We will not accept Stage 1 applications to Investing in Communities after midday on 30th June 2015.
This applies to all three Investing in Communities Investment Areas: Life Transitions, Supporting 21st Century Life and Growing Community Assets.
Our experience tells us that demand for funding in the coming months will significantly exceed the amount available. The proportion of successful applications will be lower than it has been in the past, and there will be a higher bar for success. We still want to see a wide range of applications for Investing in Communities, and we plan to fund new activity both across the country and in each of our Investment Areas over the next couple of years.
Notwithstanding this, we will prioritise applications which:
*Support individuals and communities in the most disadvantaged places, ideally at a neighbourhood level
*Show strong levels of community connection and engagement
*Address outcomes in Life Transitions which have received less funding up to now, specifically:
- Outcome 2: More people previously outside the labour market access sustainable jobs created in enterprises and organisations working towards social aims.
- Outcome 4: Fewer people with serious mental health or substance misuse problems enter the criminal justice system or experience homelessness.
- Outcome 5: People who are homeless or offending and experiencing serious mental health or substance misuse problems access a fuller range of appropriate services.
- Outcome 6: More people from disadvantaged groups have key financial products (including advice, a basic bank account, home contents insurance, affordable energy, access to affordable credit and relevant benefit and credit entitlements).
- In addition any applications to Outcome 3 (employability) should demonstrate how their proposed activity fits with local employability pipelines and should have discussed their project with the Local Employability Partnership.
Closing Investing in Communities to stage 1 applications means we have time to process the large numbers of applications we expect to receive at this time, and to prepare for the introduction of our new programmes, which is planned for later in 2015. These priorities will be used to help manage demand at the end of this programme in a way which helps us to deliver a balance of funding and meet our programme outcomes by the end of this funding period.
Details of how to apply to Investing In Communities can be found on our website, and you can keep in touch with our latest news, including hearing details of our forthcoming new programmes, by signing up to our monthly Ebulletin.
This spring we are heading out and about as we hope to join up more of our grant holders across Scotland.
Today the Looking to Local roadshow arrives in Hamilton. We’re in town providing an opportunity for projects that share the same place to get together and share ideas, issues and to learn from each other.
Earlier this month we kicked off the roadshow in Kilmarnock with over 30 of our funded projects local policy makers, third sector support agencies and key stakeholders from the local council and community planning partnerships to look at how we can help groups become better connected in the future.

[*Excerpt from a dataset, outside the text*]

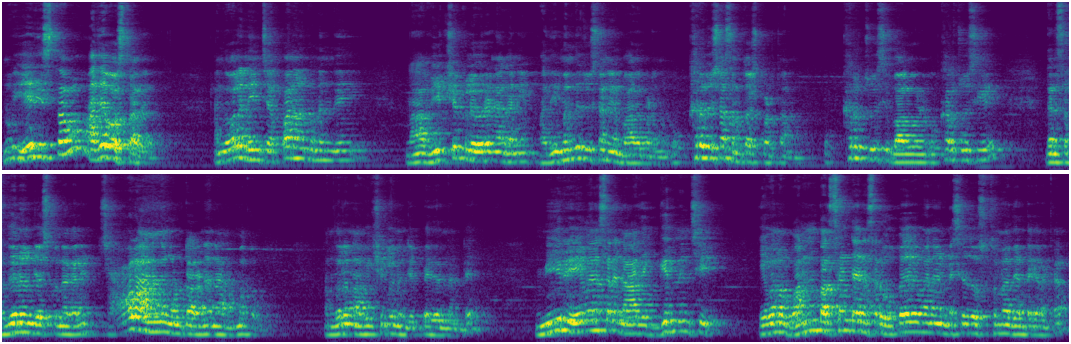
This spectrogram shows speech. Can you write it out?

Grantholder Gillian Ferguson shared her experiences of being a Big Lottery Fund grantholder last time around. She said:
“It was great to be in the same room as so many inspirational projects and with people I might be able to work with more in the future. Sometimes it’s easy to focus on your own project but the Looking to Local event has really help everyone see how we are all connected together.”
In addition to bringing our grantholders together today we’re hoping we can gain a better idea of how we at the Big Lottery Fund can be more connected as we develop our new funding programmes which will form the basis of who, what, where and how we fund over the next five years.
Keep in touch with today’s event on twitter @BIGScotland or #Look2Local
Next stop for the roadshow is Dundee in April with venue and date to be confirmed.